Information given:
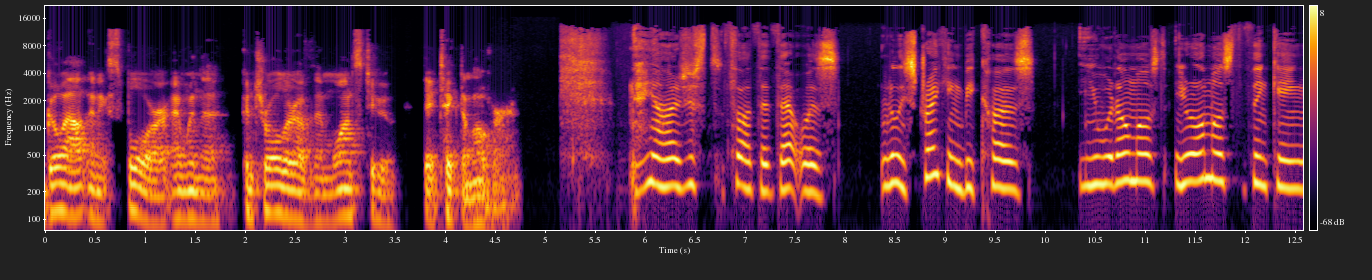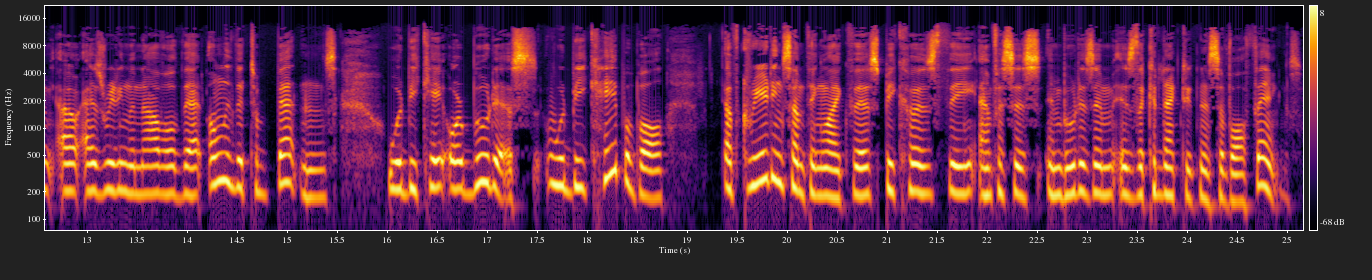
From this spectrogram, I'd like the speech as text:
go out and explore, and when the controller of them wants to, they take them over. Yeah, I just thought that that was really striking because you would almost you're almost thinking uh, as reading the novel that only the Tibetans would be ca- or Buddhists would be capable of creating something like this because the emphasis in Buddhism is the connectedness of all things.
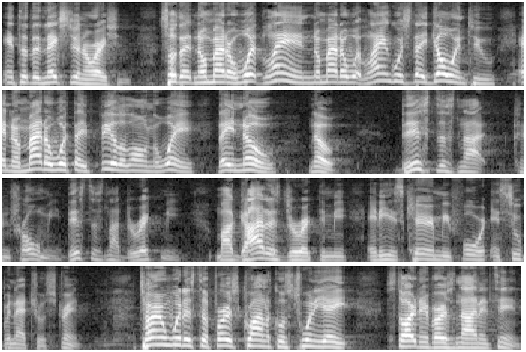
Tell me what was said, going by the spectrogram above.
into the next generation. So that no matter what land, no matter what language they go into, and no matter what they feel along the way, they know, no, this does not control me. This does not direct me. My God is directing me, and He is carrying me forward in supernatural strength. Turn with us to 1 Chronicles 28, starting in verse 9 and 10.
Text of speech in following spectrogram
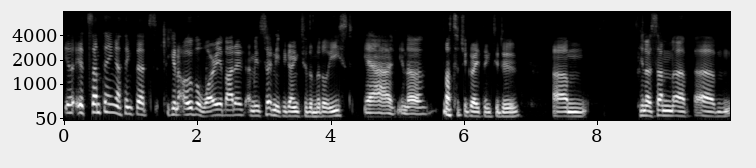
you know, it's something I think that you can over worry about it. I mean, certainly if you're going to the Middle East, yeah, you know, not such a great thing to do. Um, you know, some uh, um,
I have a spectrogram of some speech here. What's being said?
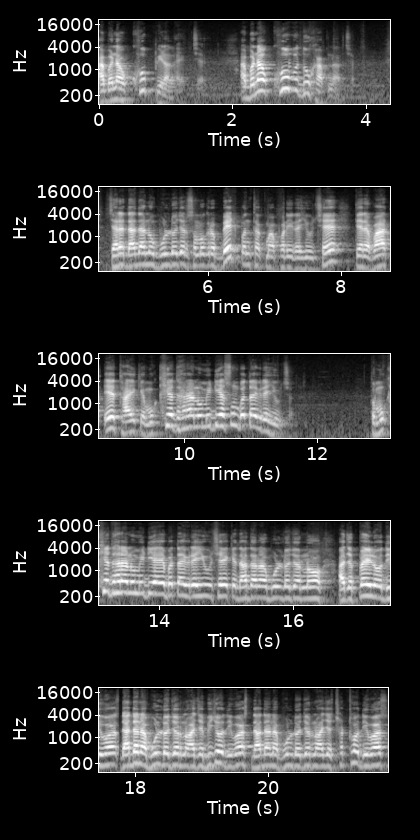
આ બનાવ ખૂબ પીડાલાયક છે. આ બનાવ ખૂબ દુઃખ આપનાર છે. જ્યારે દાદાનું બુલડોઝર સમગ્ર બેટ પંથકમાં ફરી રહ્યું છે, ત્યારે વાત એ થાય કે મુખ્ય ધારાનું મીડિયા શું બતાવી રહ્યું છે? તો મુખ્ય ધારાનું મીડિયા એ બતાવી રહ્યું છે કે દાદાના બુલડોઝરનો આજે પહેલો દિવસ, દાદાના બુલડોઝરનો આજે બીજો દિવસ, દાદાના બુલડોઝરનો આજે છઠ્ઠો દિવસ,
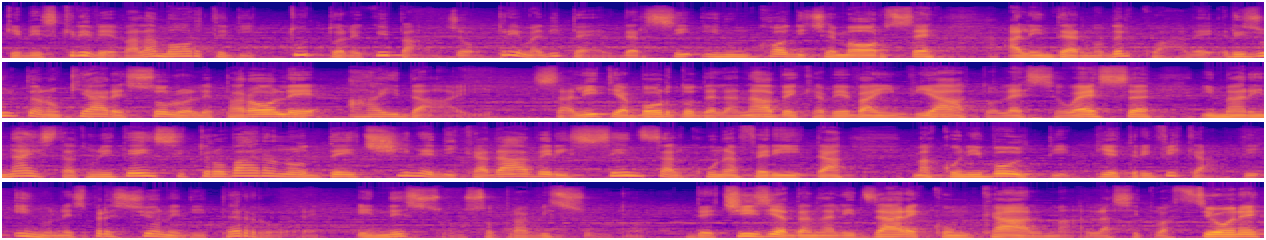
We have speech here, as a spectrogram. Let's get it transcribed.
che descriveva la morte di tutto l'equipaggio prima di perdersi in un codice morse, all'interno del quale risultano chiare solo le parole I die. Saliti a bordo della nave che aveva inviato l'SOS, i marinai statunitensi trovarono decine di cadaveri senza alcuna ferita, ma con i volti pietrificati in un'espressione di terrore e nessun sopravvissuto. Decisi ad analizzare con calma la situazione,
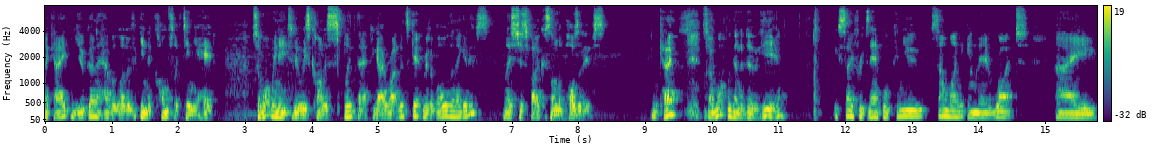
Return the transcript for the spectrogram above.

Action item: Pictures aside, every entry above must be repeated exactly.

Task answer:
From this spectrogram, I'd like the speech as text:
go out and explore, and when the controller of them wants to, they take them over. Yeah, I just thought that that was really striking because you would almost you're almost thinking uh, as reading the novel that only the Tibetans would be ca- or Buddhists would be capable of creating something like this because the emphasis in Buddhism is the connectedness of all things.
Tell me what was said, going by the spectrogram above.
into the next generation. So that no matter what land, no matter what language they go into, and no matter what they feel along the way, they know, no, this does not control me. This does not direct me. My God is directing me, and He is carrying me forward in supernatural strength. Turn with us to 1 Chronicles 28, starting in verse 9 and 10.
Text of speech in following spectrogram
you know, it's something I think that you can over worry about it. I mean, certainly if you're going to the Middle East, yeah, you know, not such a great thing to do. Um, you know, some uh, um,
I have a spectrogram of some speech here. What's being said?
આ બનાવ ખૂબ પીડાલાયક છે. આ બનાવ ખૂબ દુઃખ આપનાર છે. જ્યારે દાદાનું બુલડોઝર સમગ્ર બેટ પંથકમાં ફરી રહ્યું છે, ત્યારે વાત એ થાય કે મુખ્ય ધારાનું મીડિયા શું બતાવી રહ્યું છે? તો મુખ્ય ધારાનું મીડિયા એ બતાવી રહ્યું છે કે દાદાના બુલડોઝરનો આજે પહેલો દિવસ, દાદાના બુલડોઝરનો આજે બીજો દિવસ, દાદાના બુલડોઝરનો આજે છઠ્ઠો દિવસ,
We have speech here, as a spectrogram. Let's get it transcribed.
che descriveva la morte di tutto l'equipaggio prima di perdersi in un codice morse, all'interno del quale risultano chiare solo le parole I die. Saliti a bordo della nave che aveva inviato l'SOS, i marinai statunitensi trovarono decine di cadaveri senza alcuna ferita, ma con i volti pietrificati in un'espressione di terrore e nessun sopravvissuto. Decisi ad analizzare con calma la situazione,
Return the transcript for the spectrogram above.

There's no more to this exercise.